UMass Boston's independent, student-run newspaper

The Mass Media

The Mass Media

The Mass Media


After the shock of a catastrophe, even amid concern for the victims, there is that uneasy feeling: “Could I be next?” Life can end or change irrevocably at a moment, and in the face of a tragedy such as the one that has befallen the Virginia Tech community, it’s important to consider that we have both to share their troubles and consider our own situations.

In many ways, this is difficult to write, and must be to read. We have to wonder what would happen if a gunman were to open fire at UMass Boston. Would professors and classmates be able to read the warning signs in a student on a campus where we don’t spend much time together? Would campus security, such as it is, be able to respond quickly and effectively?

Not so useful are other questions that arose from certain channels in the wake of the shooting, some within a day: in Australia and Germany, they criticized what they see as our gun culture, while at home gun proponents, right wing web pundits more precisely, wondered what would have happened if everyone else at Virginia Tech that day had hand guns. These are legitimate issues, but politicizing tragedies often only serves to keep us bickering, from focusing on more important details and asking better questions, like: “Why was someone who had been institutionalized two years ago able to own guns?,” or “Why did his professors, reading his ultra-violent creative writing work, not investigate into him a little further?,” and most importantly, “How can we secure ourselves, within reason, from similar attacks?”

It’s easy to simplify things when we’re looking for reasons, or for points to cherry pick, but the truth is that sturdy answers about why it happens and how to stop it often aren’t forthcoming. School shooters lash out for a myriad of reasons, maybe because of abuse suffered at other schools at other times. Anyone who remembers high school knows it can be vicious, and there always seem to be kids marked from birth as outcasts. They may bring that baggage with them into their later lives. Or, the people at their present schools just may be treating them badly. We’d submit that it’s the culture of bullying and ostracism, rather than any scarceness or abundance of handguns available to the consumer, that is the bigger issue.
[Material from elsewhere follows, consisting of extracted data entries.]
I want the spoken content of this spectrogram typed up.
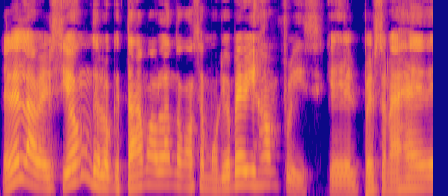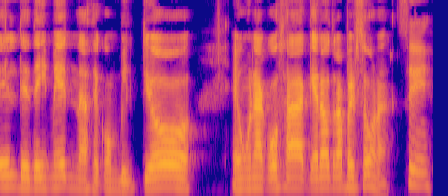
Él es la versión de lo que estábamos hablando cuando se murió Barry Humphries, que el personaje de él de Dame Edna se convirtió en una cosa que era otra persona. Sí.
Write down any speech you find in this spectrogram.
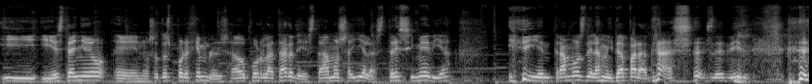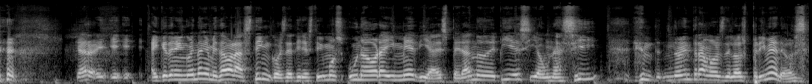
Y, y este año eh, nosotros, por ejemplo, el sábado por la tarde estábamos allí a las 3 y media y entramos de la mitad para atrás. Es decir... Claro, eh, eh, hay que tener en cuenta que empezaba a las 5, es decir, estuvimos una hora y media esperando de pies y aún así no entramos de los primeros.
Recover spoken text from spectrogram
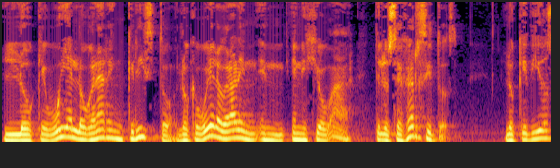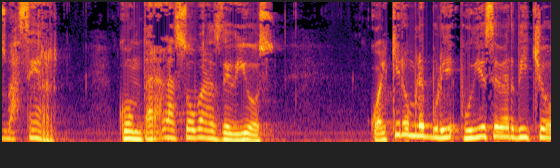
lo que voy a lograr en Cristo, lo que voy a lograr en, Jehová de los ejércitos, lo que Dios va a hacer. Contará las obras de Dios. Cualquier hombre pudiese haber dicho,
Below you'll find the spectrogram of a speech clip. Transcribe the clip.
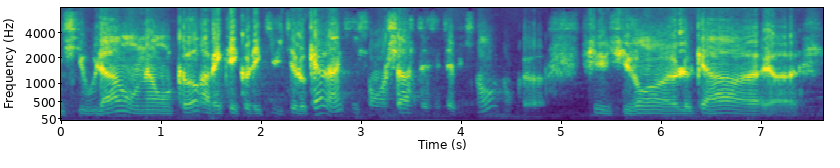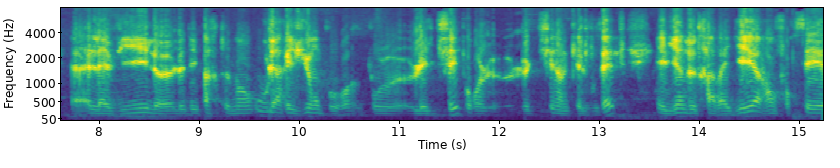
ici ou là, on a encore avec les collectivités locales hein, qui sont en charge des établissements, donc euh, suivant euh, le cas, euh, la ville, le département ou la région pour, les lycées, pour le, lycée dans lequel vous êtes, et bien de travailler à renforcer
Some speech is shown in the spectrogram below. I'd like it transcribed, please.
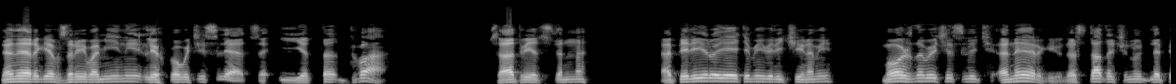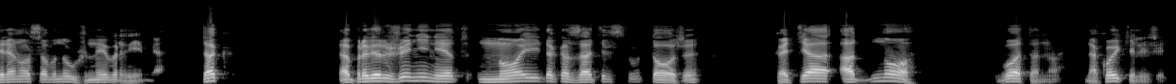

Most striking about the shooters is the hatred for humanity implicit in their acts. They are angry at a world they see as full of bullies and hypocrites. “Your Mercedes wasn’t enough, you brats,” said the Virginia Tech shooter Cho Seung-Hui. “Your golden necklaces weren’t enough, you snobs. Your trust fund wasn’t enough. Your vodka and cognac wasn’t enough. All your debaucheries weren’t enough. Those weren’t enough to fulfill your hedonistic needs. You had everything,” before referencing “martyrs like Eric and Dylan,” that is, Harris and Klebold, the Columbine shooters, who likewise lashed out at the jocks, the preppies, and who were tormented and ostracized by them as well.

The easiest answer, and what seems like the right one, is to say that by being more friendly to each other, by not ostracizing people and by not bullying them, we can bring about a change in the culture that will not develop killers such as Klebold, Harris and Seung-Hui in it. But this takes a lot of work. Until then, we have to pay closer attention to cries for help and warning signs. We also have to be careful in the world.